Without conversation now, my outstretched left arm and her outstretched right arm gave way at precisely the same time. Her right hand, which had no glove on it, was now turned and cupped in my left hand against my school blazer shoulder. My right hand was way out of dancing-class position, way down her soft back. Our bodies were together – and this “cheek to cheek” thing began, me leaning down and she pulling herself up. And the fingers of her left hand, oh God, touched the back of my neck. And as we swayed, her leg went between mine and pressed against me.
The next week I overheard one of the popular athletes say, "Speedy’s in love… Speedy has a pig…. The girl who necked with Marty last year." But I was becoming just confident enough now to see at least a small element of jealousy. For it was rare now that they used that nickname “Speedy” that had haunted me until I began to seem a winner.
I saw Cindy again when there was a joint Holderness-St.Mary's glee club concert at Plymouth State Teachers College. It seemed magical, though I had to watch from the back of the darkened hall because the Holderness glee club director, Mr. English, had rejected me. But I did speak to Cindy and invited her down to our spring dance weekend, which was one of only three such Holderness weekends with girls each school year.

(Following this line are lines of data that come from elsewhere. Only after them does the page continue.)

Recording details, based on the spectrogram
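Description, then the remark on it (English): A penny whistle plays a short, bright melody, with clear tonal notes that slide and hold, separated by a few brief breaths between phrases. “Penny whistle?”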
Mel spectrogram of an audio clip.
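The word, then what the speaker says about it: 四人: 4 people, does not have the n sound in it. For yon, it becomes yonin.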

By the spring I had behind me a debate before the entire school against last year's New England championship team from Portland, Maine. We not only won but the judges, members of the Plymouth branch of the League of Women Voters, named me "Best Speaker." Something unprecedented for a third former. And soon afterwards I was on the team that won this year's New England championship at Boston University.
For the moment I had stopped thinking about my debating career. Cindy and I now were in the old school gym, which had been decorated with blue and silver-like bunting, our school colors. All the boys were in dinner jackets, rented from a place on the edge of Plymouth across from a shoe-tree factory, and all the girls were in formal gowns. The girls all had gardenia corsages, which had been given out at the door. The smell of gardenias overwhelmed the usual fart and sweat smells of the gym.

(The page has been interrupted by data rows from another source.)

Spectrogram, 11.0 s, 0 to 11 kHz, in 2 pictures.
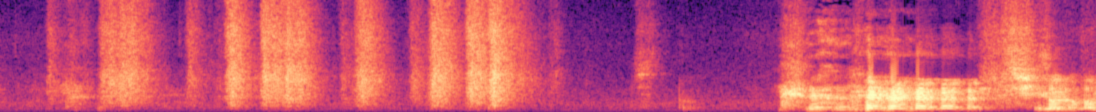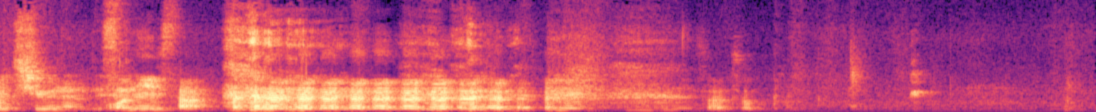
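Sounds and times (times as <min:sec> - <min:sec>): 
faint steady hum: 0:00.0 - 0:10.9
plastic bag crinkling and rustling: 0:00.3 - 0:02.8
laughter: 0:03.9 - 0:05.2, 0:06.6 - 0:09.4
speech: 0:04.0 - 0:09.4.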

And here I was with Cindy for a second time. This time Cindy was in a dress held up by what looked to be flimsy strings. Her leg was between my legs again, her leg frankly against my hard penis – my hand now sliding down her partially bare back, her fingers linked at my neck – her gown such that when I drew back just enough to look down as we swayed it was easy to imagine my real life had begun and I was with an actual naked woman. I was a very long way away from cold hard debater's facts.
But it seemed certain to me that without debating I would not be in this position. With cold logic, I attributed Cindy to my increasing success with cold logic in debating.
Debating was taking me out that hollow shell in which I had felt trapped all my life, and Cindy, it seemed, had been waiting for me outside the shell. It really seemed like it was my ability to be coldly logical that got me here.